The AL West is an interesting mix – the Angels have a hitting line-up as good as the great slugging teams of all time, but beyond Jered Weaver very little pitching. The Rangers have lost a lot of talent but made some nice replacements and will certainly be competitive. And the A’s have some great pitching. All in all, I’d think the Angels & Rangers will be at the finish line, although I’m not sure which will win the division and which will be the other wild card.

Over in the NL East, it’s easy to pick the Washington Nationals – this time they’ve got more experience, they’ll have more Strasbourg, and they are loaded with good young talent. The Braves will compete as they always so, and fight with the Phillies for the wild card.  The Marlins & Mets will fight for the cellar.

NL Central: I still like the Reds, who ought to go further in October this time. I think the Cardinals have run out of last-minute heroics and luck, and the Brewers will be the main challenge to the Reds, with a rejuvenated Pirates team playing spoiler, along the lines of the Royals in the AL. When the dust clears, I think the Reds take it.

NL West: The Dodgers went on a spending spree and put together a very impressive line-up, although they have some weak spots in their pitching staff and are vulnerable to injuries. Still, it’ll be them & their rival Giants fighting it out, and I think both of them will wind up in the post-season, with one winning the division and the other getting the wild card. The Diamondbacks will compete & play spoiler here.
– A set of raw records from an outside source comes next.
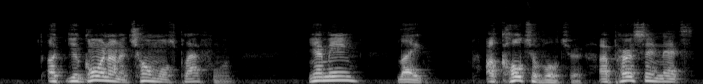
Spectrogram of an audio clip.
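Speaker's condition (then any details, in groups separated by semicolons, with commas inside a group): No condition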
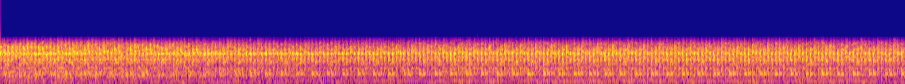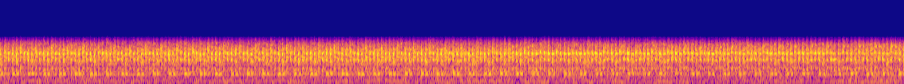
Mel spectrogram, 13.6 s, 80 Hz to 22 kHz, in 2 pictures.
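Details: Mazda 3 2.3 petrol engine idling after an engine rebuild with a new head: busy, uneven ticking chatter over the steady hum; the owner cannot identify the cause.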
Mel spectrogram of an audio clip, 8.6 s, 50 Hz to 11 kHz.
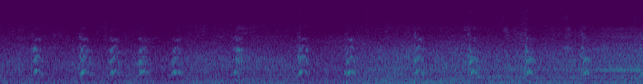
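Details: A two-year-old Border Collie on its first time working cattle, recorded in November 2016; short sharp barks repeat roughly every half second to second over steady outdoor rumble and wind noise.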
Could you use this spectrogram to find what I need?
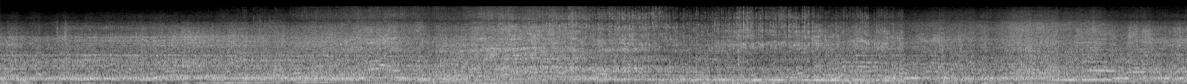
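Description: A race car engine roars loudly as the car drives past.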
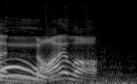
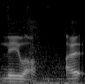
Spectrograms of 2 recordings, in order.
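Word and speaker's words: Nilah: in as well but it's a Nyla I think it's actually pronounced Nila Rusty yelled at me for this the other day I'm gonna say I'm going to say Nila um but this this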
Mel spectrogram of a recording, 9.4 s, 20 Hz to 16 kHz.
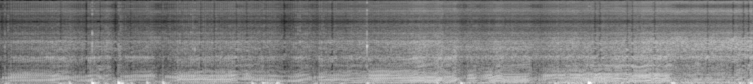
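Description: AJP SPR 310 enduro bike's engine under way, the revs rising and falling repeatedly as it pulls through the gears. Scattered sharp thumps come through as the bike rides over rough ground, one heavier knock in the second half.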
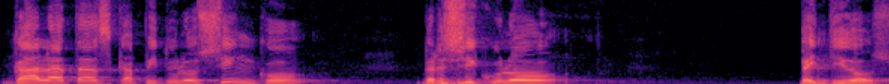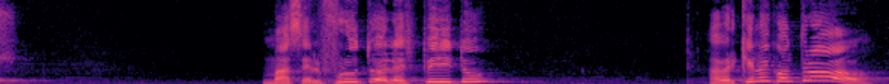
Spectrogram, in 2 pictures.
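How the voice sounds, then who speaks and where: Speaking slowly with long pauses, a pastor in a high, animated voice delivers a fervent sermon to his church congregation. He gets them to repeat phrases after him and throws in jokes along the way.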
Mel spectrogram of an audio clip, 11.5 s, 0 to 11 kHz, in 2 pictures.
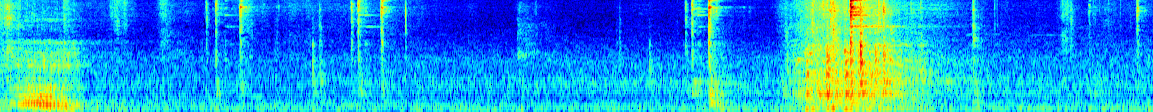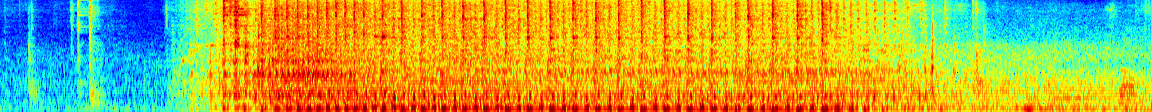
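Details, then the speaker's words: Husqvarna PW3200 pressure washer, Briggs & Stratton engine, after replacing its failed CR950 carburetor, run only briefly with the choke set: a few clicks, then a steady, even, rapid beat. Normal running. "that's it it starts like I said I'm just going to run it a few seconds cuz I don't want to burn this pump up"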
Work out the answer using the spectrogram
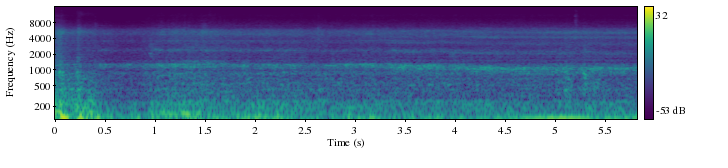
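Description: Intercity passenger train running through a tunnel, heard from inside the coach by the door: a steady low rumble of wheels on rail with a steady high whine over it. There is one heavy thump about a quarter second in.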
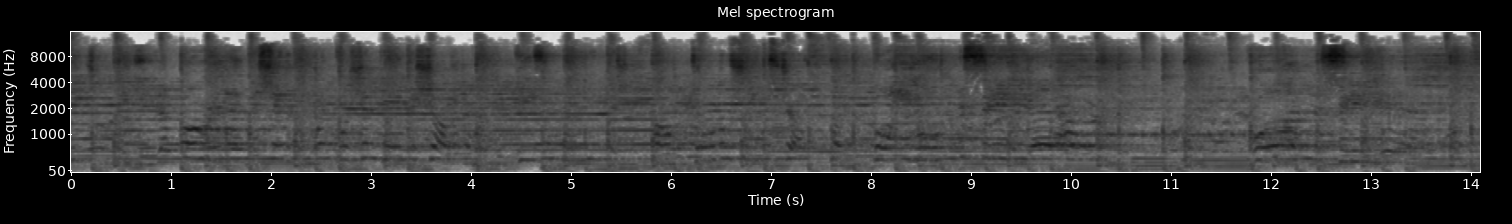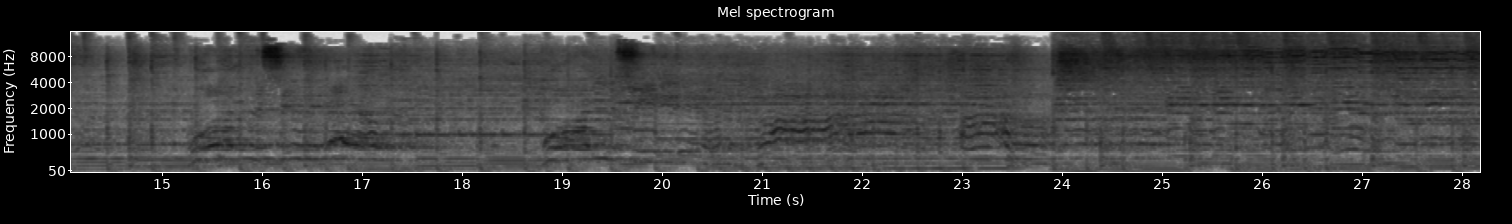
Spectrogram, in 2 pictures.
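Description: Live rock band playing: a lead vocalist sings over electric guitars, bass and a drum kit. About 24 seconds in the singing gives way to the band alone, fuller and brighter in the cymbals.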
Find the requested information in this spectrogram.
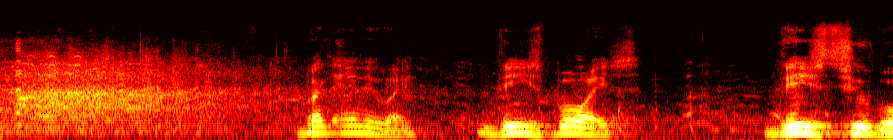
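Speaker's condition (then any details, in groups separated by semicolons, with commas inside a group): ALS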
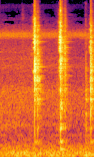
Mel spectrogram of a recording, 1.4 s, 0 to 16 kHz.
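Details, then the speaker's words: 2016 BMW 328i F30, rear exhaust: three sharp metallic taps about half a second apart from the active sound exhaust flap rattling because its actuator clip fell off; fix is a new clip. "you hear that now that's the actual part that rattles in the part over here and that's exactly what we're trying to fix normally there would be a clip here but it's obviously falling off"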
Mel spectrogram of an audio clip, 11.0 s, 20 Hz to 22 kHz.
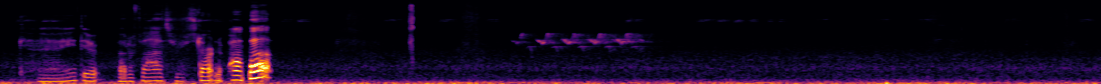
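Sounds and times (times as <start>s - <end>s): wind rumble on microphone: 2.8s - 11.0s.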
I hope I’m wrong about the Yankees and that everything magically comes together, but I’m too much of a realist. I’m sure Pettite & Rivera will have wonderful farewell seasons.  Having Gardner and Joba back ought to be a positive. Jeter ought to come back from his injury decently, but I worry about that after seeing him this spring. Texiera & Hughes remain injury prone and they’ll miss Granderson’s bat. I just don’t see it happening this year, and with most of that team aging, they’d better start beefing up the farm system the way they did in the early ’90s and patiently grow the core of a new Yankee team that could start its run in another 5-6 years or so. But I doubt it – it took nearly 10 years of suck & disappointment & (temporarily) taking the reins from Steinbrenner  before the Yankees learned to patiently grow a team, and the successful run they had didn’t reinforce that lesson but probably undid it due to the way affluence breeds complacency. Bummer.

Welcome back, baseball… it’s been a long winter.